The 1998 film “Dancemaker” about choreographer Paul Taylor opens with a backstage look of a performance of “Esplanade,” a dance first performed in 1975 that is memorable for the amount of running and falling throughout the piece.
Viewers who attended opening night of the Laguna Dance Festival on Thursday, Sept. 15 saw this classic work performed live and were impressed by the stamina of the dancers who did not wane in their exuberant execution of choreography despite the gasps for air undoubtedly taken offstage.
Practitioners of a true warrior art form, dancers cross from the darkness where they can’t be seen and step, or in the case of “Esplanade” and many works by Taylor, hurl, themselves into the light – something that is only successful when done with complete abandon.
And at the measure, the Paul Taylor Dance Company’s performance was a triumph.
Works such as “Esplanade,” which closed the program at the Laguna Playhouse on Thursday night, make dancers and aficionados appreciate the hallmarks of modern dance from a bygone era and prove their relevance in today’s contemporary dance climate.
The choreography does not out-right resemble a formal dance phrase, it rather looks like a spontaneous eruption of movement for movement’s sake – so inviting that it’s almost as if we would be welcomed to join if we happened our way onstage.
There is an element of play that reminds us of a sweet, carefree childhood.

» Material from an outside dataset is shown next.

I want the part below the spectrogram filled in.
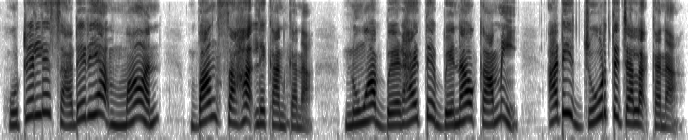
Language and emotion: Santali, angry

A game of tag mixed with twirling skirts and the unbridled confidence to leap into the air knowing that someone will be able there to catch us.
If dance reveals emotion, “Esplanade” is about joy and the dancers’ buoyancy is the manifestation of that feeling.
Yes, there are snapshots of a more a somber, isolated existence performed during the largo, or slow, movement in Bach’s “Double Concerto for Two Violins in D minor,” but this only heightens the elated feeling that the work circles back to by its close.
The 3-work program opened with “Arden Court,” a piece that looks more balletic than the other two selections because of the continuous dance phrases and codified technical choreography.
But the dancers soften the virtuosic dance steps – leaps over one another that switch orientation mid-air and counter-balanced, upside-down arabesque turns – with humor, inviting the audience to laugh during a “serious” dance performance.
A series of duets show Taylor’s ability to layer contrasting movement…